Editorial: Talking up crime now smacks of desperation

Every government in hot water feels tempted to reach for the button marked law and order, and press hard. Dramatic-sounding promises to get tougher on crime, even when they involve mingling recycled old policies with genuinely new material, are guaranteed to calm feverish headlines and soothe the panicked brows of the party faithful – for a while. Such considerations have fed into the calculations of the Prime Minister as he delivers his first major speech on crime today. It's been planned for some time but the timing is fortuitous, following a week in which Andrew Mitchell's resignation led straight into confusion on energy policy and the furore over the Chancellor's first-class train ride.

Some of what David Cameron says in unveiling a "tough but intelligent" approach on law and order breaks no new ground. Life sentences for gun runners who supply lethal weapons to gangsters sounds like a fresh idea. But pledges to toughen community sentences and the prison regime generally are hardly revolutionary. What Mr Cameron is engaged in here is that New Labour speciality, "reheating" policies, and it suggests an element of barrel-scraping.

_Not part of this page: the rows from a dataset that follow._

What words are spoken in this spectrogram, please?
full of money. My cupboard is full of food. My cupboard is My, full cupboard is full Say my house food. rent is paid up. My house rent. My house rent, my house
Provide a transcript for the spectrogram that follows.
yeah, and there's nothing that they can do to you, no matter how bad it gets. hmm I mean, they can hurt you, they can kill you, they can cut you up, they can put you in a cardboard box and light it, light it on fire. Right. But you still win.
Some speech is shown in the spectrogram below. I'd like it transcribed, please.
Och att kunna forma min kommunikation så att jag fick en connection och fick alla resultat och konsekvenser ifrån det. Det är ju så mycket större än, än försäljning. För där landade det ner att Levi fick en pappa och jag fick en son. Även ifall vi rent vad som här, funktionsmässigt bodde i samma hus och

Nor do the Prime Minister's words mark quite as radical a rupture from the liberal, rehabilitation-centred approach of the former Justice Secretary, Ken Clarke, as some may believe. Policies in place on rehabilitation of offenders, Mr Clarke's hallmark, are not about to be done away with, hence the inclusion of the term "intelligent" to balance out the accent on toughness. Not for the first time, Mr Cameron is trying to have it both ways, sounding tough on crime, but not so tough as to incur accusations of being reactionary.

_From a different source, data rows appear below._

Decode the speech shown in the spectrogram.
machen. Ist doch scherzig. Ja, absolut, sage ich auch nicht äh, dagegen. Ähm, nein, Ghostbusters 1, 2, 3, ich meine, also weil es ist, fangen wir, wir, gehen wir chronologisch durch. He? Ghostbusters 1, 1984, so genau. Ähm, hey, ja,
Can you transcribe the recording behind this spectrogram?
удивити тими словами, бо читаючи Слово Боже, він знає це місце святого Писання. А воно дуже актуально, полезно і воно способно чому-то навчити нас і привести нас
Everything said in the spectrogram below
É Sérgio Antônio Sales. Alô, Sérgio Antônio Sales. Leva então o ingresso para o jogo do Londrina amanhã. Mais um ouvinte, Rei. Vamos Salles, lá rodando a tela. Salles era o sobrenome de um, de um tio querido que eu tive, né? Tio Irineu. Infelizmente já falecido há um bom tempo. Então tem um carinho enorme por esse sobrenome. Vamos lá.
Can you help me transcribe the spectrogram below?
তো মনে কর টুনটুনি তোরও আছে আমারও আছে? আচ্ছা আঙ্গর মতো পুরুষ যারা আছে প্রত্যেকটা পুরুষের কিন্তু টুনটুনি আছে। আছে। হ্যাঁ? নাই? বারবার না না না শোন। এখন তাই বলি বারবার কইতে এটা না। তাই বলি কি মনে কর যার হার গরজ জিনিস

At the same time, the Prime Minister's speech is, in a sense, part two of the same cabinet reshuffle that saw Mr Clarke eased out in favour of the more traditional Tory Chris Grayling and a shift to the right. The tougher-sounding crime strategy dovetails with a less environmentally sensitive approach to energy and transport questions and a more aggressive stance towards Brussels. Bundled up with a promise of an eventual referendum on Europe, it forms part of a mission to reconcile Mr Cameron to grass-roots Tories who feel alienated from his inner circle and bewildered by the experience of coalition government.

The risk in this strategy is that Mr Cameron will end up enthusing a rump of traditional Tories at the expense of floating voters, while the lesson of recent decades is that vacating the political centre ground rarely leads to an election victory. Some Tory strategists will say that crime does not fall into this political danger zone, as the population as a whole is more right-wing on crime than the elite. This may have been true, but a potential snag in this line of thinking is that as crime rates in general fall, crime may be losing its former potency as an election issue. Pledges to bang up more criminals may no longer be the guaranteed vote-winner that they once appeared to be.

The other problem facing Mr Cameron with his new crime strategy is of political credibility. The Prime Minister started out as a leader who married fiscal conservatism with socially liberal attitudes – a man who was believed to want to hug hoodies, not lock them up. By suddenly changing tack, he risks leaving traditional Tories feeling unconvinced and liberal Tories – a diminishing crowd, admittedly – feeling betrayed. If the net result is further confirmation of his reputation in the country at large for inconsistency, he may regret having embarked on this question in the first place.